We are pleased and proud to have Lenkai as part of our team, his contribution to our carnivore research is invaluable.

Introducing Stephanie!

Hello everyone!

This is Stephanie (or Naasha as I am called in Maasai meaning ‘rain’). I am a project biologist for Living with Lions, currently working and living in Eselenkei Group Ranch, covering this area as well as Olgulului Group Ranch. Previously I was living and working in Mbirikani Group Ranch but since early 2009 when we expanded the Lion Guardians project to Eselenkei we built a new camp and I moved over here permanently.  


Before working in Mbirikani, I worked up north at our Laikipia project site so I’ve covered a lot of ground in the areas where Living with Lions operates. People who visit us frequently ask “how did you get this job?” Well, it is a long story but in brief I have a Bachelor’s degree in Wildlife Conservation Biology and I’ve worked in many places focusing on human impact on wildlife populations namely birds & carnivores (yes, I am a birder)!

I’ve worked primarily in N. America such as in Missouri, Washington, Arizona, New Mexico and California national parks and protected areas, as well as Hawaii (Big Island) and the Bahamas (Eleuthera Is.). This photo is of myself in Laikipia with Steven Ekwanga, Lion Guardian Olubi, and a lioness that was having her collar changed.


In 2005 I met the director of Living with Lions Dr. Laurence Frank, and he invited me out to volunteer for the project. I fell in love with spotted hyenas and now, almost 5 years later, I am still with the Living with Lions project, now as a project biologist and I am working on my PhD studying lion and hyena behaviors and movements around Maasai homesteads and communities. Here I am with my assistant Lenkai, collecting some goats that we found lost in the bush, and taking them back to their owner so that they would not get attacked by carnivores during the night.
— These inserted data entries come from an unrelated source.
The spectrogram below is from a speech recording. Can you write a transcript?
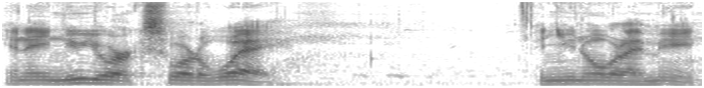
in a New York sort of way. And you know what I mean.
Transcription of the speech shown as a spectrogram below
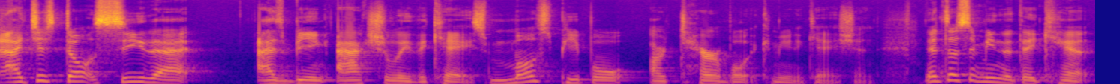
I just don't see that as being actually the case. Most people are terrible at communication. It doesn't mean that they can't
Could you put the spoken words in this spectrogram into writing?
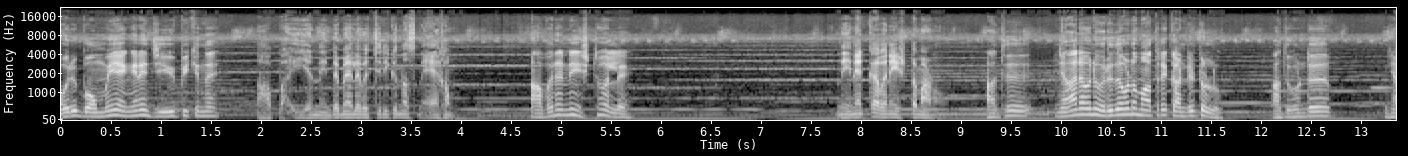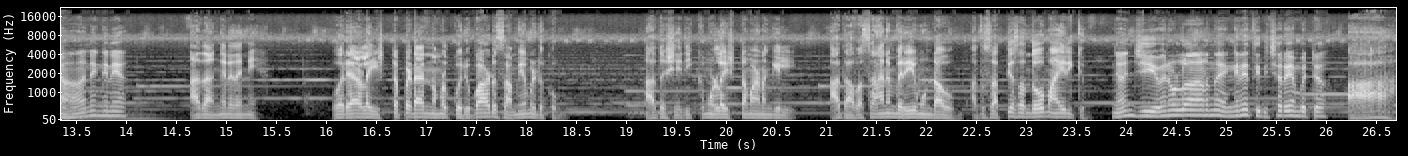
ഒരു ബൊമ്മയെ എങ്ങനെ ജീവിപ്പിക്കുന്നേ? ആ പയ്യൻ നിന്റെ മേലെ വെച്ചിരിക്കുന്ന സ്നേഹം. അവൻ എന്നെ ഇഷ്ടമല്ലേ? നിനക്ക് അവനെ ഇഷ്ടമാണോ? അത് ഞാൻ അവൻ ഒരു തവണ മാത്രമേ കണ്ടിട്ടുള്ളൂ. അതുകൊണ്ട് ഞാൻ എങ്ങനെയാ അതങ്ങനെ തന്നെയാ. ഒരാളെ ഇഷ്ടപ്പെടാൻ നമ്മൾക്ക് ഒരുപാട് സമയമെടുക്കും. അത് ശരിക്കുമുള്ള ഇഷ്ടമാണെങ്കിൽ അത് അവസാനം വരെയും ഉണ്ടാവും. അത് സത്യസന്ധവുമായിരിക്കും. ഞാൻ ജീവനുള്ളതാണെന്ന് എങ്ങനെ തിരിച്ചറിയാൻ പറ്റുക ആ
I love my job as it is quite diverse and exciting. I spend most of my days out with the Lion Guardians following up on fresh lion tracks or responding to livestock owners’ reports of lions or hyenas killing their livestock. My favorite times are the long hours spent in the field (or bush as we call it here) with the Guardians and my assistant Lenkai. Most of these guys have never been to school a day in their lives. We are teaching them to read and write while they are teaching us all about the lions and hyenas they share their land and livestock with. I have learned so much about the wildlife from these murrans (Maasai word for warrior) and we have shared many a laugh together. This photo is of myself and Lion Guardian Kamunu. We are using his GPS to mark a zebra killed by lions that he found nearby.
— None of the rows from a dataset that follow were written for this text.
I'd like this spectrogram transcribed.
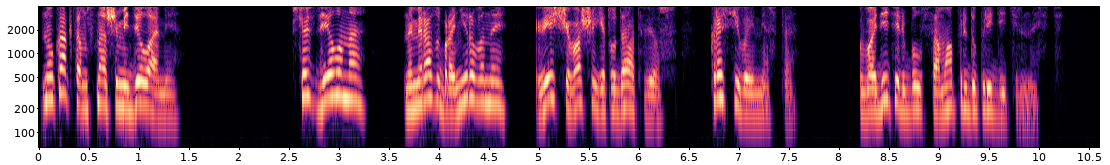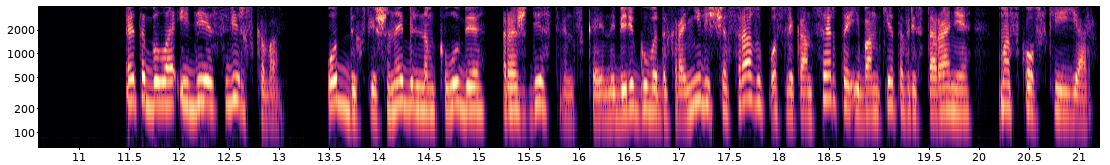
ну как там с нашими делами? Все сделано, номера забронированы, вещи ваши я туда отвез. Красивое место. Водитель был сама предупредительность. Это была идея Свирского, Отдых в фешенебельном клубе «Рождественское» на берегу водохранилища сразу после концерта и банкета в ресторане «Московский Яр».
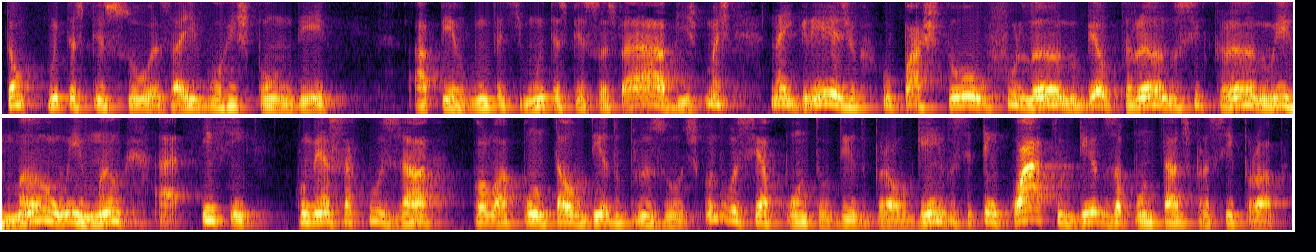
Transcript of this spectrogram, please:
Então, muitas pessoas, aí vou responder a pergunta de muitas pessoas, ah, bispo, mas na igreja o pastor, o fulano, o beltrano, o cicrano, o irmão, o irmão, ah, enfim, começa a acusar, apontar o dedo para os outros. Quando você aponta o dedo para alguém, você tem quatro dedos apontados para si próprio.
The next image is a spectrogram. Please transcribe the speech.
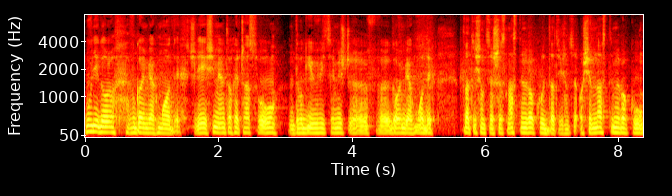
Głównie go w gołębiach młodych, czyli jeśli miałem trochę czasu, drugi wicemistrz w gołębiach młodych w 2016 roku, w 2018 roku,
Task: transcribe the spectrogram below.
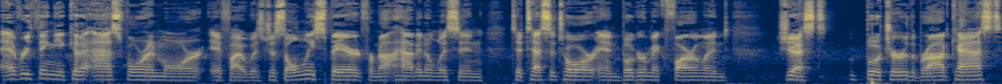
everything you could have asked for and more if I was just only spared from not having to listen to Tessitore and Booger McFarland just butcher the broadcast.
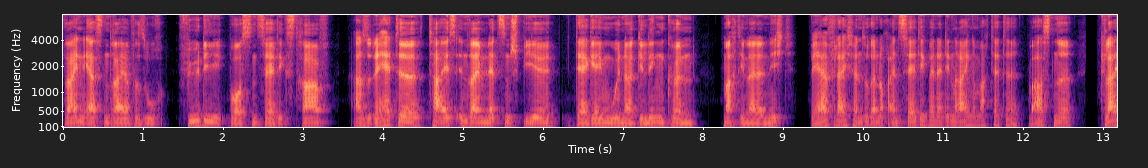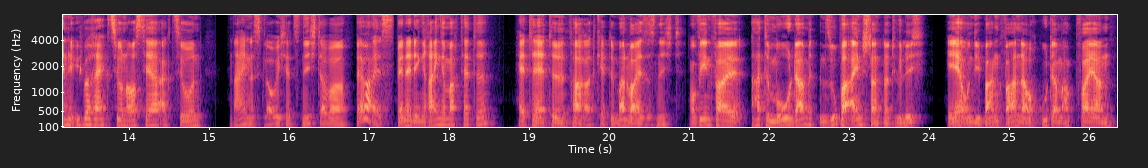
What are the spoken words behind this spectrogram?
seinen ersten Dreierversuch für die Boston Celtics traf. Also der hätte Thais in seinem letzten Spiel der Game Winner gelingen können, macht ihn leider nicht. Wäre vielleicht dann sogar noch ein Celtic, wenn er den reingemacht hätte? War es eine kleine Überreaktion aus der Aktion? Nein, das glaube ich jetzt nicht, aber wer weiß. Wenn er den reingemacht hätte, hätte, hätte Fahrradkette, man weiß es nicht. Auf jeden Fall hatte Mo damit einen super Einstand natürlich. Er und die Bank waren da auch gut am Abfeiern.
I try to use technology (such as cameras, video recordings, sound recordings, etc.) to ‘capture’ the lions we see and bring the visual and audio ‘captures’ back to the Guardians and the people who live around us. We are always stopping and chatting with many of our Maasai neighbors, getting news from them as well as sharing the news of the lions with them (who has cubs, who’s mating, which areas the lions are in now, & what they’ve been eating recently). 
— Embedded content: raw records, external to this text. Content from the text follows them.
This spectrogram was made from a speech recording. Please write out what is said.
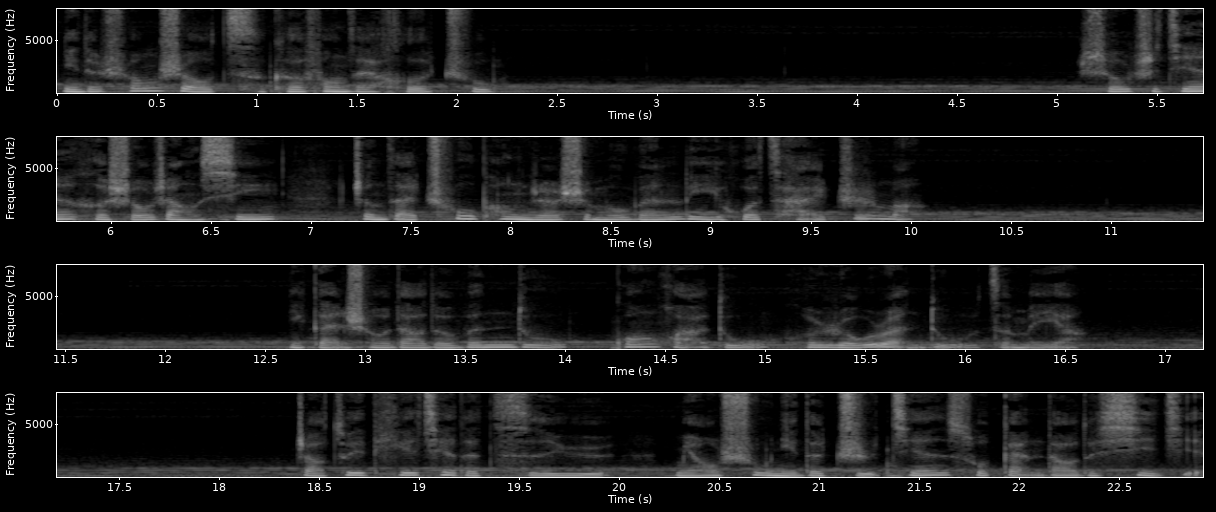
你的双手此刻放在何处？手指尖和手掌心正在触碰着什么纹理或材质吗？你感受到的温度、光滑度和柔软度怎么样？找最贴切的词语描述你的指尖所感到的细节。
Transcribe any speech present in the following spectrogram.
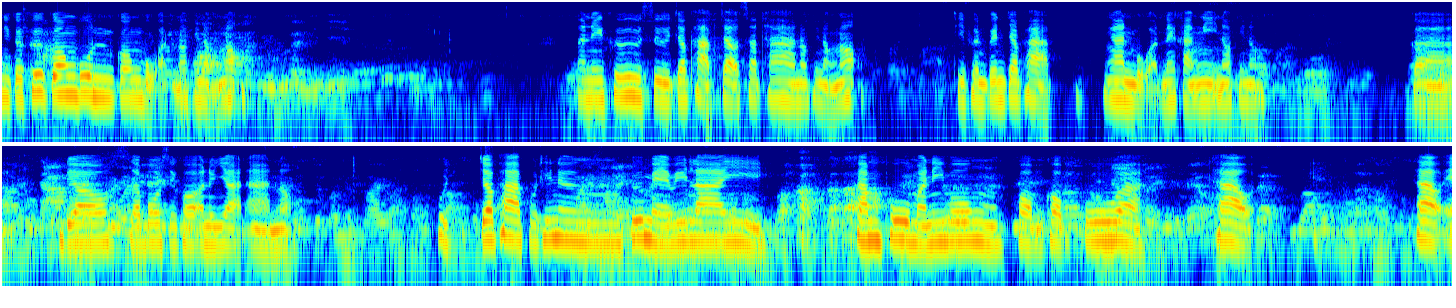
นี่ก็คือกองบุญกองบวชเนาะพี่น้องเนาะอันนี้คือสื่อเจ้าภาพเจ้าศรัทธาเนาะพี่น้องเนาะที่เพิ่นเป็นเจ้าภาพ งานบวชในครั้งนี้เนาะพี่น้องก็เดี๋ยวสะโบสิขออนุญาตอ่านเนาะผู้เจ้าภาพผู้ที่หนึ่งคือแม่วิไลคำภูมานิวงผอมขอบครัวเท่าท้าวแอ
For my job and research I am out with the Guardians using radio telemetry to track collared lions as well as collecting lion scat (poop) and hairs for DNA analysis, and getting photographs of the individual lions we are able to find for the photo database we are compiling. In this photo I am collecting lion hair for DNA analysis.


On this blog I, along with my colleague Kylie from Mbirikani Group Ranch, will share our adventures of following the lions of the Amboseli ecosystem, together with the Lion Guardians. We hope you’ll stay tuned!